You might be wondering why I’m writing like this. There’s a whole chapter in Orhan Pamuk’s The museum of innocence written this way, as he encapsulates a vision of his character’s 1980s Istanbul: the city and the emotional landscape. I know he’s a Nobel prize winner and I’m a humble blogger from Potato Point, but something about the impact of this way of creating a city and a person in that city tickled my fancy, and I decided to give it a go. First thing I notice is that it’s not as easy as it looks. How do I sequence my “sometimes”? What exactly are the salient details? How do I create a rhythm from detail to detail? If I’m after random how do I prevent thematic links?
I write my draft longhand in a gap between flu injection and “Deep blue sea” sitting in the glitzy foyer of the Multikino at Złote Tarasy. It’s a while since I’ve written longhand and I enjoy the feel of a new 0.2 felt tip. I raise my eyes to the red walls and the lights, both real and reflected, between each sentence with that spacey feeling that is both thoughtful and observing. As I type it up a few weeks later, I’m thinking about its structure and it’s then all the above questions occur to me.
Here’s an extract from “The museum of innocence” so you can get a sense of what I was aiming at. Füsun is the object of the narrator’s fixation.

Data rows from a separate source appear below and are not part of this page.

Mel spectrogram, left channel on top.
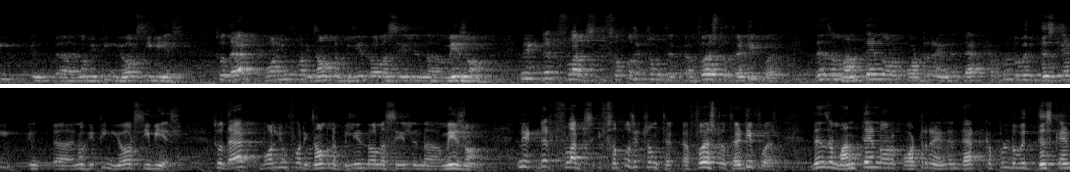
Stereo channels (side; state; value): both; normal; correlation 0.04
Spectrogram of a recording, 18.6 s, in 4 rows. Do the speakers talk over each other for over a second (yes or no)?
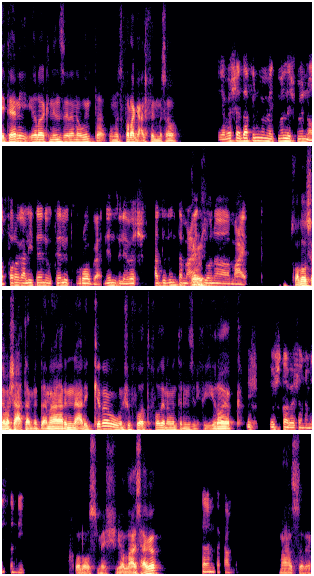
no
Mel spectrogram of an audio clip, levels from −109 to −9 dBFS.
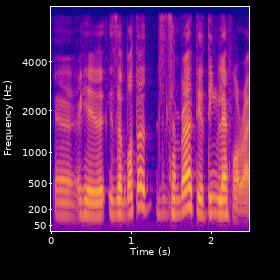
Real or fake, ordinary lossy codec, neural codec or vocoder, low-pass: real; none; none; 7.2 kHz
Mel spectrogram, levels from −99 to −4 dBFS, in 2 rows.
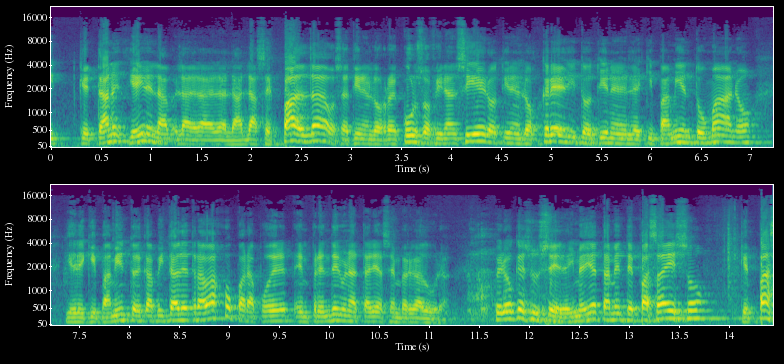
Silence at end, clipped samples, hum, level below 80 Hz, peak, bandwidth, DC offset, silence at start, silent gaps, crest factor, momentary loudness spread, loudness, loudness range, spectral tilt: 0 s; under 0.1%; none; -48 dBFS; 0 dBFS; 15 kHz; under 0.1%; 0 s; none; 14 dB; 7 LU; -13 LUFS; 2 LU; -5.5 dB/octave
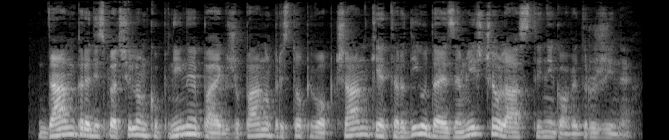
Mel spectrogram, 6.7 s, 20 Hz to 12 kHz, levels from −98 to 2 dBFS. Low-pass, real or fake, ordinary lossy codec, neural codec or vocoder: none; real; none; none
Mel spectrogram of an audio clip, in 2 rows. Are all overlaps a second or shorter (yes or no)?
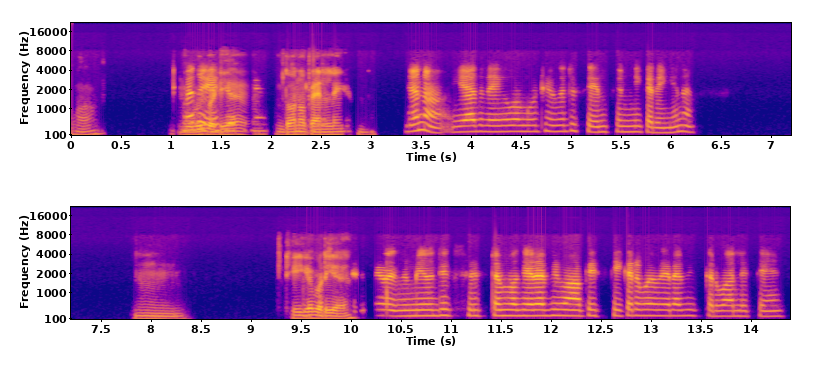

Sometimes Tarık Bey and I would discuss the vagaries of the economic situation, man to man, and in low voices that suggested conspiracies, deceptions, and dirty tricks. Sometimes Füsun would go upstairs and linger, which was upsetting. Sometimes the phone would ring, and it would be a wrong number. Sometimes Aunt Nesibe would say, “Next Tuesday I’m going to make candied squash.” Sometimes a gang of three or four men would hurtle down the hill, yelling and singing football songs as they continued in the direction of Tophane. Sometimes I would help Füsun pour coal into the stove. Sometimes I would see a cockroach scurrying across the kitchen floor. Sometimes I would sense that Füsun had taken off her slipper underneath the table. Sometimes the watchman would blow his whistle right in front of the door. Sometimes Füsun would get up to tear off the forgotten pages of the Saatlı Maarif Takvimi one by one, and sometimes I would. Sometimes, when no one was looking, I would take another spoonful of semolina helva. Sometimes the picture on the television would go fuzzy, and Tarık Bey would say, “Could you see what you can do, my girl?” and Füsun would fiddle with a button on the back of the set, while I watched the back of her.